Underneath the ACA, sliding-scale subsidies can be found to assist low- and moderate-income folks purchase protection. Those that underestimate their earnings for the yr could owe again all or a part of these subsidies, though payback quantities are capped for these in decrease earnings ranges.

Shoppers have some recourse. If they’re signed up for protection with out their consent, for instance, they’ll attraction to the federal trade to retroactively cancel their protection. However they’ve solely 60 days after discovering the fraudulent enrollment to take action.

“It’s sophisticated to repair on the again finish,” Straw mentioned.

The medical insurance marketplaces and insurers, which may lose prospects due to such practices, “should be extra proactive on the entrance finish” — for instance, asking questions in the event that they discover “a dozen folks with the identical handle or the identical phone quantity,” she mentioned.

Christine Speidel, an affiliate professor at Villanova College legislation faculty and the director of its federal tax clinic, which helps low-income taxpayers with IRS-related issues, agrees that prevention is best than fixing the issue after the actual fact.

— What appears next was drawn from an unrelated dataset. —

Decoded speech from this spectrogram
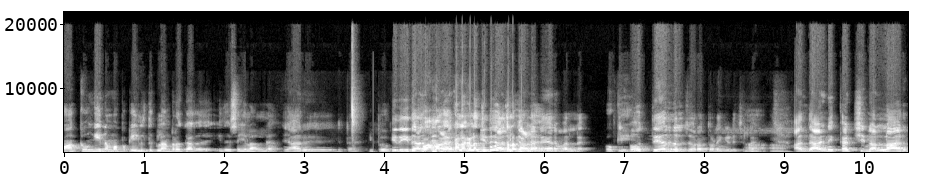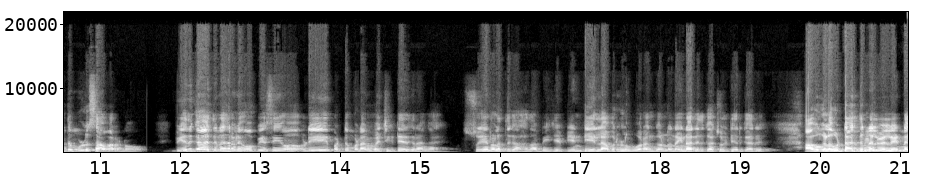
வாக்கு வங்கி நம்ம பக்கம் இழுத்துக்கலான்றதுக்காக இதை செய்யலாம்ல? யாரு கிட்ட? இப்போ இது இது இல்ல? நேரம் அல்ல ஓகே. இப்போ தேர்தல் ஜுரம் தொடங்கிடுச்சுல அந்த அணி கட்சி நல்லா இருந்து முழுசா வரணும். இப்போ எதுக்காக தினகரனை ஓபிஎஸ்ஸையும் அப்படியே பட்டும் படாம வச்சுக்கிட்டே இருக்கிறாங்க? சுயநலத்துக்காக தான் பிஜேபி என்டிஏல அவர்களும் ஒரு அங்கம்னு நைனார் எதுக்காக சொல்லிட்டே இருக்காரு? அவங்கள விட்டா திருநெல்வேலியில் என்ன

“When you have got a fraudulent enrollment and it’s found a yr or extra later, it’s a lose-lose state of affairs: The insurer is screaming, and the taxpayer is pissed off and fearful that they is perhaps on the hook,” mentioned Speidel, who has not seen a latest case of this type however has beforehand dealt with some through which folks didn’t know that they had been enrolled in protection.

Brokers who violate the foundations set by the federal trade may be barred from promoting protection via it or face civil financial penalties, mentioned Kristine Develop, a spokesperson for AHIP, an business commerce group previously often known as America’s Well being Insurance coverage Plans. States can also revoke brokers’ licenses.

“Enrolling folks in protection with out their consent is fraud, and medical insurance suppliers help protections for customers in opposition to this kind of fraud,” she mentioned.

Shoppers who search assist when shopping for insurance coverage ought to test to ensure the individual promoting it’s licensed as a result of the issues with fraudulent sign-ups “typically are from somebody not licensed,” mentioned Marcy Buckner, senior vice chairman of presidency affairs on the Nationwide Affiliation of Well being Underwriters, which represents brokers.

The group helps further protections for customers, she added.

HHS is gathering feedback on the proposed rule via Jan. 27.

KHN (Kaiser Well being Information) is a nationwide newsroom that produces in-depth journalism about well being points. Along with Coverage Evaluation and Polling, KHN is likely one of the three main working applications at KFF (Kaiser Household Basis). KFF is an endowed nonprofit group offering data on well being points to the nation.


This story may be republished free of charge (particulars).



Please enter your comment!
Please enter your name here

Most Popular

Recent Comments